he first U.S. mayor in history to be openly involved in the cannabis industry discusses the experience of holding political office while running two high-profile, medical marijuana dispensaries. The design inside Sparc is really well done. As executive director, did you have a part in designing the look? Erich Pearson, our founder, led the design along with a designer who won an American Institute of Architects award for the work.
olunteering as a tester for seed breeders, he’s one of the key people behind the test research that brings new strains to market. While you’ve probably never encountered strains like Gorilla Grip or Nightmare Cookies, Goldman and a select group of other growers have been diligently laboring over trial gardens scanning them for anomalies and difficulties — or possibly the next cannabis superstar like Northern Lights or Jack Herer.
he pear tree in Meg Fender’s backyard is her pride and joy. She said, in many ways, it’s one of the key elements of her garden’s health. “That tree has been producing major amounts of fruit for over a decade,” Fender said. “So much that I sometimes can’t even keep up with it during the picking season. A lot of it ends up on the ground.”She used to be bothered when bruised and worm-ridden fruit littered the garden.
Muck Rack makes it simple to find people, tweets, or articles that mention any name, keyword, company, hashtag etc. We've compiled this guide to help you make the most of your search.
Selecting a term
Start searching tweets, articles from media outlets, articles mentioned in tweets, journalists'
names, titles and bios with some suggested searches:
Companies or Topics (e.g. iPhone, Microsoft)
Phrases (e.g. "cloud computing") — use quotes to keep the terms together
Twitter handles (e.g. @username) — returns those who have mentioned or replied to
Names (e.g. "David Pogue")
Hashtags (e.g. #sxsw, #london2012)
Bio details (e.g. vegan, Olympics, father)
Muck Rack's Advanced Search allows for many boolean operators.
Find results that mention multiple specified terms, use AND or
+. For example, ensure each result contains both Elon Musk and Mark Zuckerberg by
searching Musk AND Zuckerberg or Musk + Zuckerberg.
Use the operators OR or , to broaden your search when you'd like either of
multiple terms to appear in results. (This is the default behavior of our search when no operators
are used). For example, results will contain either cake or cookie by searching cake OR cookie or cake,cookie
Use NOT or - to subtract results from your search. For
example, searching Disney will yield results about the Walt Disney Company as well as Walt Disney
World Resort.
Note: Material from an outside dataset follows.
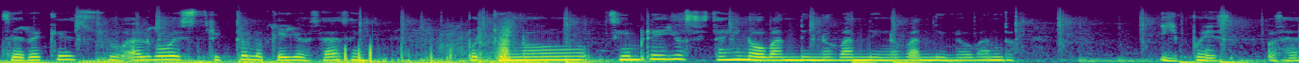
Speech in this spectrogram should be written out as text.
Se ve que es algo estricto lo que ellos hacen, porque no siempre ellos están innovando, innovando, innovando, innovando. Y pues, o sea,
To exclude mentions of Disney World, search for Disney -World or Disney
When using one of these operators with a phrase, enclose it in quotation marks. For example, you can
find results about smartphones excluding Apple's iPhone 4S by searching smartphone -"iPhone
Exact case matching or punctuation
If you're searching for a brand name or keyword that relies on specific punctuation marks or capitalization, you can
find results that match your exact query by adding matchcase: before the keyword you're searching for, like matchcase:E*TRADE .
Use parentheses to separate multiple
boolean phrases. For example, to find journalists talking about having fun in Disney World or
Disneyland, search for ("disney world" OR disneyland) AND fun.
An asterisk can be used to search for any variation of a root word truncated by the asterisk. For example, searching for admin* will return results for administrator, administration, administer, administered, etc.
A near operator is an AND operator where you can control the distance between the words. You can vary the distance the near operation uses by adding a forward slash and number (between 0-99) such as strawberries NEAR/10 "whipped cream", which means the strawberries must exist within 10 words of "whipped cream".